Southern Italy-Sorrento and the Amalfi Coast, and Capri and Pompeii. In Amalfi, taste limoncello, a lemon liqueur.
By Tom P Blake – Finding Love after 50
A trip to Italy without visiting the Amalfi Coast and Isle of Capri is like having pizza without cheese.
My partner Greta and I decided that Sorrento, although crowded and touristy, would be the most centrally located city from which to see this part of southern Italy. From there, trains, boats and buses run frequently in most directions.
Getting to Sorrento from northern Italy is easiest by train. Even with a Eurail pass, reservations cost a bit extra on high-speed trains such as the Eurostar. The six-hour ride from the Milan Central station to Naples passed through Parma, Bologna, Florence and Rome.
These plush, air-conditioned, trains have electrical outlets at each seat so you can use your computer and look out the window at the same time.
At the Naples Central station, you step into a whole new world.
It was hot and humid. Strangers try to "assist" with your luggage and taxi drivers hound you. You hear announcements about being careful of pickpockets.
At the Naples station, we changed to the Circumvesuviana, a small commuter train for the one-hour trip to Sorrento.
We enjoyed our first night dining in a garden restaurant surrounded by statues, flowers, and a grove of citrus trees.
The next morning, we boarded a bus for a two-hour, white-knuckle ride above the cliffs of the breathtakingly beautiful Amalfi Coast to the town of Amalfi.
In Amalfi, taste limoncello, a lemon liqueur.
Amalfi has an inspiring cathedral, great pizza and gelato, and was where we were introduced to limoncello, a lemon liqueur produced on the Sorrentine Peninsula. A return bus trip to Sorrento convinced us if we returned to the Amalfi Coast it would be by jet boat instead.
That night, Greta and I enjoyed a picnic of salami, cheese and Chianti on our hotel balcony while the rain gave Sorrento a good scrubbing. We marveled at the beauty we had seen that day.
While away from the main street, our hotel-the Hotel Mignon Meuble-which we selected off of the Internet--was adjacent to a school and a health club that featured disco music. Also our little alley was a passageway for Vespas and motorcycles. But when it came time to sleep, it was quiet and delightful. The staff was friendly and helpful. Important destinations in Sorrento were within walking distance.
A visit to the ruins of Pompei, the city buried by the eruption of Mt. Vesuvius in 79 AD, is a must. From Sorrento, it's a pleasant half-hour ride on the Circumvesuviana train.
There were so many tours of the ruins going on it made your head spin. We simply tagged along with one that had an English-speaking guide for a couple of hours.

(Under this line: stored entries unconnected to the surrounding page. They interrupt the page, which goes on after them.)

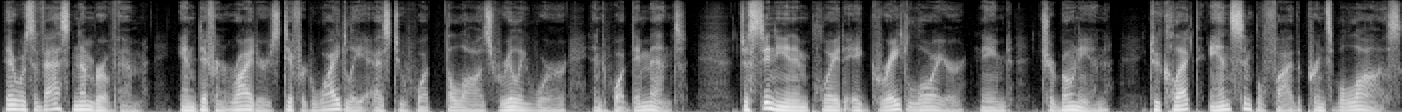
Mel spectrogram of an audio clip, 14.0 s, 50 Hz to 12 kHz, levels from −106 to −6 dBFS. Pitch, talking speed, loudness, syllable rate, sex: 105 Hz, 165 wpm, -23 LUFS, 5.1 syllables/s, male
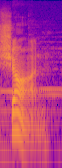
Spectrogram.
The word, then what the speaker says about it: Seam: Name Seam pronounced Sha or Sha.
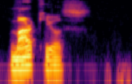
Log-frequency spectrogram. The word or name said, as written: Marcius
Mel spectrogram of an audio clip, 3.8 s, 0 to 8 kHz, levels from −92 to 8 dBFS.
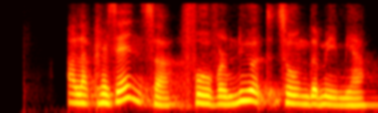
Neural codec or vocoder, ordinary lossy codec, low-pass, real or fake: codec, 16 kHz in and 24 kHz out, 0.9 kbps, LongCat-Audio-Codec, fine tuned four codebook decoder; MP3, 48 kbps; 7.2 kHz; fake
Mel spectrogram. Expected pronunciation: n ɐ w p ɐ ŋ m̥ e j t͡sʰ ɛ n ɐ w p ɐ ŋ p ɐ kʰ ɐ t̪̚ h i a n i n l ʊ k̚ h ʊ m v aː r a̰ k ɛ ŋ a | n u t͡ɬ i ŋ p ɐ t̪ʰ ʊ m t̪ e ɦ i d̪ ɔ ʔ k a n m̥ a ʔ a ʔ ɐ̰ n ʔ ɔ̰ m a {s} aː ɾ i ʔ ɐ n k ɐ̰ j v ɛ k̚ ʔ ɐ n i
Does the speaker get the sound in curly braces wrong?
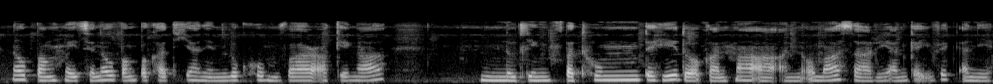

Since Vesuvius has erupted more than three dozen times, I found myself looking at that behemoth beauty and saying, "Don't blow today."
Ever since the Gaylords sang the song, "Isle of Capri" in 1954, I've dreamed of going there. From Sorrento, we took the car ferry (sans a car).
After disembarking at the Capri port, visitors board a funicular railway that shuttles them up a steep hill for about five minutes to the main part of Capri.
Capri has more high-end, Gucci-type shops than Rodeo Drive. Instead of spending time checking out the shops, we opted to visit Anacapri, a quaint town a couple of miles away by bus. The ride was even more white-knuckle than the Amalfi drive--from the bus window, it's a half mile down to the ocean cliffs-and the driver doesn't seem to notice or care that his passengers are scared to death.
I was toured-out but Greta visited the villa St Michelle, the home of Axel Munthe, the author of the 1929 best-selling memoir, The Story of San Michelle. Greta raved about the entire estate and gardens. The views from Anacapri are beyond description.
Back in the harbor, while waiting for our return passage to Sorrento, we shared a tuna salad and a half carafe of white wine at a romantic sidewalk café.
A half hour before the boat departed, we noticed at one end of the port that Rolex was sponsoring sailboat racing week in Capri. So, we strolled down to check it out. There was a tent set up for the press so I took out one of my newspaper business cards and we entered. They treated us well-a reporter had come from the USA to cover the event, they thought. We left with a press kit and some tasty appetizers.
Time flies in Italy. Suddenly, it was our last day in southern Italy; the sky was blue and the temperature 75 degrees. We took a jet boat to Amalfi, instead of a bus, and then a local bus to Ravello, a small town renowned for its classical music festivals.
But the highlight of the day was a stop in Positano, a coastal town of endless beauty built into the cliffs above the ocean.
Our trip to southern Italy was even more romantic than anticipated. If you go, consider making Sorrento your base for visiting the sites nearby.
For a more detailed description of our trip to southern Italy, follow this link to the TravelAfter55.com website: